For many people in Georgia, new happiness comes later in life through remarriage after divorce or the death of a spouse. However, any blended family–especially one with adult children on one or both sides–may need special consideration when it is time to consider planning for the future of your estate.
Planning for the future
Both partners in a blended family can benefit from open discussion about the outcomes they would like to see for their loved ones after they pass. They may wish to set up safeguards, putting aside specific property or sums of money to pass down to their children and ensuring that all parties are protected after their parent passes away. Estate planning attorneys can provide guidance to remarried couples seeking to support one another and protect both sides of the family throughout the process.
Remember to change beneficiaries
When you remarry, estate planning may not be at the top of the agenda. However, there are some important tasks to address quickly. Life insurance policies, retirement accounts and investment funds often have named beneficiaries. In many cases, remarried couples may wish to name each other as the beneficiaries; they may also wish to preserve some accounts naming children as the recipients. However, when beneficiaries are not updated in a timely manner, a former spouse may remain part of the estate plan.
Updating wills and trusts
Along with changing beneficiaries, changing your will is also a priority after remarriage. You may want to add your spouse to your will while also specifying specific sums or properties to pass down to your children. Both spouses can work together to create an estate plan that reflects their interests and the needs of their loved ones.

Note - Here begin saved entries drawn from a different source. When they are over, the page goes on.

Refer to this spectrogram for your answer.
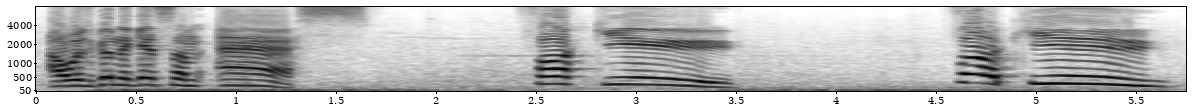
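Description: A man streaming a video game, giving casual, crude commentary with goofy loud outbursts. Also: extremely high pitch, very slow.

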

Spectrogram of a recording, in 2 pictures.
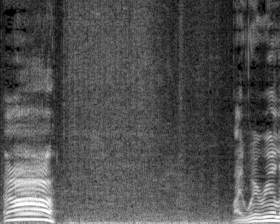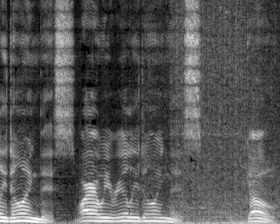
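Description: Over loud game music and slight background noise, a gaming channel host speaks slowly in a fairly high voice with big pitch swings. He casually comments on gameplay, talking to enemies directly and trash-talking them with heavy swearing.

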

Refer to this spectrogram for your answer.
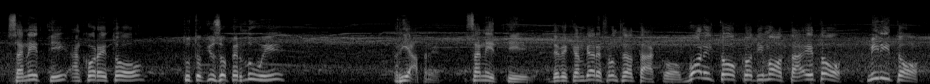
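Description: A high-voiced male football commentator calls the action in urgent, clipped bursts that build toward excited goal calls. His voice rides over very loud stadium noise. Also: unhurried. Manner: urgent, clipped phrases, names players as play unfolds. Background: stadium crowd noise.

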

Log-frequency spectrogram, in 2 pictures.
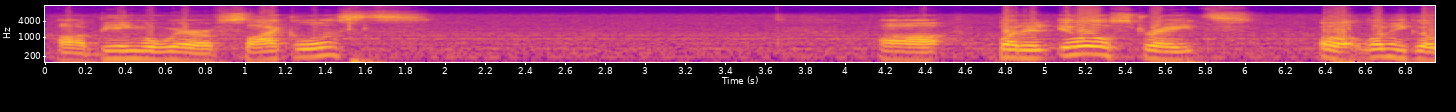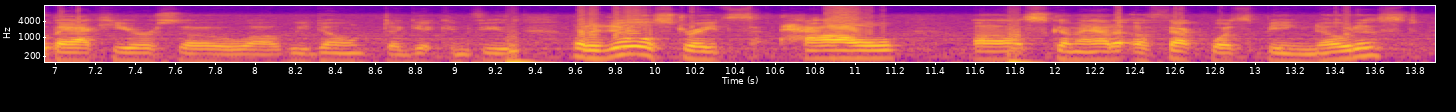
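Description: A man with a slightly high, soft, mellow voice gives a recorded lecture in an unscripted, hesitant way, pausing often with filler sounds as he works through each point. The poor audio has a faint hiss behind him.

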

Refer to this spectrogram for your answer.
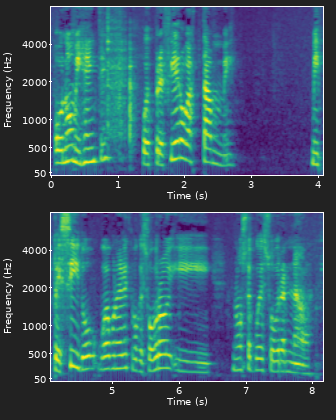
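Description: A woman with a Cuban Spanish accent, chatting warmly to her viewers while cooking in her home kitchen, calling them "mi gente". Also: medium pitch, unhurried, slight background noise. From Cuba. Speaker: cooking vlogger. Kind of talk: casual cooking vlog talk to viewers. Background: dishes, pots and pans clattering.

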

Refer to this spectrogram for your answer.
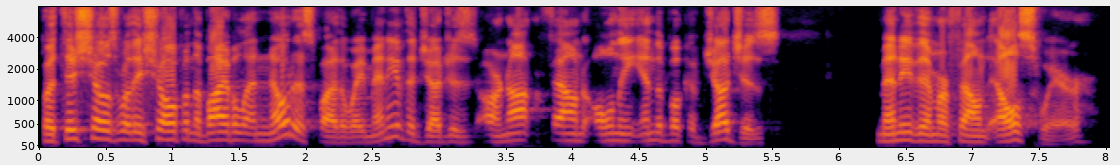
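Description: A man's voice: fairly high pitch, animated, fairly quick. Male pastor teaching a casual Bible study. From Texas. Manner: conversational, explanatory, with frequent fillers and restarts. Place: church study room.

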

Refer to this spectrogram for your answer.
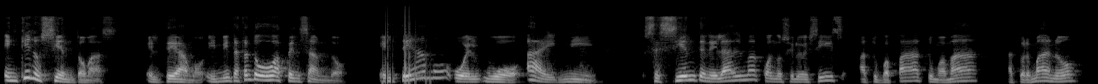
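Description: Animated Argentine host with a husky voice. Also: male voice, mid-range voice. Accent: Argentine Spanish. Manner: animated, theatrical emphasis, slowing on key words. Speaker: interview host. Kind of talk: live-stream interview. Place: small home room indoors. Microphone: webcam mic on a video call.

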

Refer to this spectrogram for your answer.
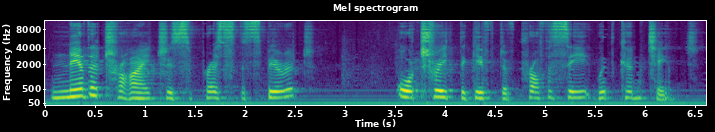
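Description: A woman's voice: mid-range voice, steady tone, slow. An older woman reading scripture as a lay reader at a church lectern. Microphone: gooseneck lectern microphone.

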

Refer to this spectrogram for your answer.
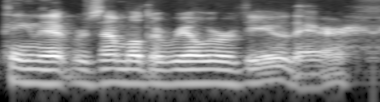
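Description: Gravelly voiced guy, mid pitch, hesitant with lots of ums, podcast chat. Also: completely flat delivery, lo-fi sound. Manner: halting, full of fillers. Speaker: podcast co-host. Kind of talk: casual film discussion.

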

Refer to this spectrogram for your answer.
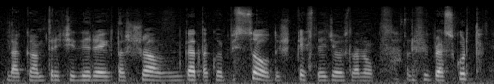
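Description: A young woman talks over her own gameplay at a middle pitch, swinging between loud outbursts and muttered asides. A faint hiss sits under her voice. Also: flat delivery, low-quality recording. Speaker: gaming channel host. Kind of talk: casual gameplay commentary.

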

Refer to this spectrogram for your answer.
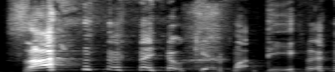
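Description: A man's voice: sits high, very animated, slow pace, bright, forceful tone, a little hiss or hum. A young Brazilian man with a Brazilian Portuguese accent, teasing his friends during casual gameplay banter. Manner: teasing, mock-indignant, laughing. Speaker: gaming youtuber.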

Of course, individual circumstances may vary from one couple to another. One of you may have a child with disabilities requiring an ABLE account or a trust for their needs, or some children may be better equipped to handle inheritance than others. By communicating about future plans, blended families can work to achieve a harmonious estate plan.